words Al Woods
When you decide to sell a work of art, you will first encounter two questions: how to sell it and when? Is it worth selling through a gallery or a dealer? And how is this best done (if you have a choice)? To begin with, the collector must find out which works of art the selected auction house or dealer specializes in selling.
In addition, you should consider that some works are much better sold in certain areas, so you should also consider the location of the auction house and all the associated costs of sale. Thus, one New York collector knew very well that the most successful market for the sale of his work of German neo-expressionist is Berlin, but he wondered whether it makes sense to send to EU freeports prepared for sale large painting, given the high cost of transporting it from New York. The painting was not among the very expensive works (less than $ 20,000), so it was decided that the shipment will not pay off, and the work was put up for sale in New York. As a result, unfortunately, it left at a minimum price.
Auction houses and dealers prefer to take for sale only those objects for which they expect to find a buyer. However, not all works are easy to sell, and for some the market is not at all obvious. Sometimes there are situations where a collector may prefer to donate or give away a work of art to avoid paying income tax.
Some works are worth selling at auctions, others are not. The advantage of an auction sale is that the seller can attract the attention of several potential buyers at the same time and thus stimulate an increase in the auction price.

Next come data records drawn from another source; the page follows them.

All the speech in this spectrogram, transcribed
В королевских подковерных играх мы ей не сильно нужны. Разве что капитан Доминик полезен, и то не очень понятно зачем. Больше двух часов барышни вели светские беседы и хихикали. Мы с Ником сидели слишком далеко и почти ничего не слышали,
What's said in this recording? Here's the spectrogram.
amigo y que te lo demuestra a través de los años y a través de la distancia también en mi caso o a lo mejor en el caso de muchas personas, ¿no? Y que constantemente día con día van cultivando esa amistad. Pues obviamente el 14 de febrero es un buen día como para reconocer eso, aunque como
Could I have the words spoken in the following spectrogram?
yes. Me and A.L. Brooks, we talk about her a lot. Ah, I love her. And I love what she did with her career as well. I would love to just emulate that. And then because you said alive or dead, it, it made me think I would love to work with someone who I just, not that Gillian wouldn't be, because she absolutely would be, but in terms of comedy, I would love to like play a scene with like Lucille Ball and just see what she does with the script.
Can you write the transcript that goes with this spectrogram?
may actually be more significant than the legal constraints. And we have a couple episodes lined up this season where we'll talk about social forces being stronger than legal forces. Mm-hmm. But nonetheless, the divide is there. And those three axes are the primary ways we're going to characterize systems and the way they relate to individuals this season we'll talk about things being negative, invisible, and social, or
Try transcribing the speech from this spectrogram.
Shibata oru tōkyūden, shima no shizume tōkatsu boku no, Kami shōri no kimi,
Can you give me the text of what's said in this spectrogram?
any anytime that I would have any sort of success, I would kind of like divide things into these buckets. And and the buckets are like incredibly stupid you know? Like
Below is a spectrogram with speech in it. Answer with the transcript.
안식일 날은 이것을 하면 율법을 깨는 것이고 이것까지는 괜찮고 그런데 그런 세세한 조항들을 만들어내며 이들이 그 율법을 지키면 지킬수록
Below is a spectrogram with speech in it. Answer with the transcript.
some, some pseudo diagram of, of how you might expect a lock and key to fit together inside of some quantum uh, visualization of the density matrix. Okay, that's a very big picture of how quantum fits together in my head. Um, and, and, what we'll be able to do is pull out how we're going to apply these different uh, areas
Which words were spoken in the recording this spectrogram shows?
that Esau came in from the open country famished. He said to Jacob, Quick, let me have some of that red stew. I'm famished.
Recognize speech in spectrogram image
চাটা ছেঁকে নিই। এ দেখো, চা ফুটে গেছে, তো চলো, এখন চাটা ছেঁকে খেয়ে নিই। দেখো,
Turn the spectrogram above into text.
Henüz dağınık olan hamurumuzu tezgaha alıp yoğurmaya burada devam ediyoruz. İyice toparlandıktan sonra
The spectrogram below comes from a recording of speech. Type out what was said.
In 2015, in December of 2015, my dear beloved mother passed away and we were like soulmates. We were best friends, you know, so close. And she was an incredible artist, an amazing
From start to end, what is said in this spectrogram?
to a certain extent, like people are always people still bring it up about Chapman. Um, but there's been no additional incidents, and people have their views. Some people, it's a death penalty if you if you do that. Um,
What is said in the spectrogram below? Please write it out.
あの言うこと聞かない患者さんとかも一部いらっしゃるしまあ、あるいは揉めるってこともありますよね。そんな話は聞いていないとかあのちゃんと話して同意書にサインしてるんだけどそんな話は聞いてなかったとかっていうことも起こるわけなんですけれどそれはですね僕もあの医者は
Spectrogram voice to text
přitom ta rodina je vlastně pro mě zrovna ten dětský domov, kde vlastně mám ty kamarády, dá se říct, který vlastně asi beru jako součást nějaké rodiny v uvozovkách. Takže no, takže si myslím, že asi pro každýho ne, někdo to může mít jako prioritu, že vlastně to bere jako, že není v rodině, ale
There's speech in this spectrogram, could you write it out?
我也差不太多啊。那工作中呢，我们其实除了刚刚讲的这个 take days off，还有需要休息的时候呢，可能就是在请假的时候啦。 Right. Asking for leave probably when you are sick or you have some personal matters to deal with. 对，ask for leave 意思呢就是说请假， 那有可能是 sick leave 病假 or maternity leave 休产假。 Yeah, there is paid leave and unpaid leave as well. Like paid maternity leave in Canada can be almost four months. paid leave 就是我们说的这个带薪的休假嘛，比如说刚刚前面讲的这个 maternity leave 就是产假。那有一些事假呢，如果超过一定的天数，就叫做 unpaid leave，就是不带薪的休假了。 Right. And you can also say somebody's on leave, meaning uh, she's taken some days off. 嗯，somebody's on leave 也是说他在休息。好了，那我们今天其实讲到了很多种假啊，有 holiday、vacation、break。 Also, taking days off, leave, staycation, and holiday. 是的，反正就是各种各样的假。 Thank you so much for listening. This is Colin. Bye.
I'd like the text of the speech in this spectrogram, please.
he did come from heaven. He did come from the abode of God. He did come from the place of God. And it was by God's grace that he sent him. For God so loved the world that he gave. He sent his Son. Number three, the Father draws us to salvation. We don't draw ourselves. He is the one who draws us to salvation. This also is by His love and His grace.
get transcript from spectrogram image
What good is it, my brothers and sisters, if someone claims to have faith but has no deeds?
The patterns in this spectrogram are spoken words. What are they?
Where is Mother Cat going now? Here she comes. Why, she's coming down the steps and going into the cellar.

In addition, the auction process for large sales allows you to expand your marketing campaign using advertising and exhibitions, which can fuel interest in the object. After all, the auction market is quite transparent; sellers know when their work will be sold and can observe the process.
The disadvantage of selling at auctions is that the seller must adjust to the auction calendar, which is not always convenient. A work that you have provided for sale in the summer may not be auctioned until November. In smaller regional auction houses, the sales process is usually much faster as the whole process of preparation – cataloging, marketing, exhibitions, etc. – is not so thoroughly organized. As a rule, payment is made 35 days after the sale, but there were cases when the funds from the sale did not arrive at the agreed time, and the seller had to take the payment process under his own control.
Sale at auction sites is not without risks. Auctions are held in public, so some collectors are afraid to put their works on them. If the object is recognizable, then many may be interested in the reasons for its sale: are they not related to the financial difficulties? If the work is not sold, it will also become immediately known: a work that has been taken off sale will be considered “burned” and subsequently difficult to sell, at least in the near future, and at the desired price. To return such work to sale, the owner will need to “rehabilitate” it: remove it from the market for a period of time and, if possible, hand it over for participation in exhibitions with a good reputation. This takes time.
Sometimes, before trying to sell work through an auction house, the collector will have to remember if he has any special arrangements with the dealer from whom he originally purchased the work. It is important to remember that in the primary market dealers like to control the sale of the work of the artists they represent, and even if the collector has not signed a first refusal agreement, the agent may expect the work to be sold through his gallery later. And ignoring these expectations can have negative consequences.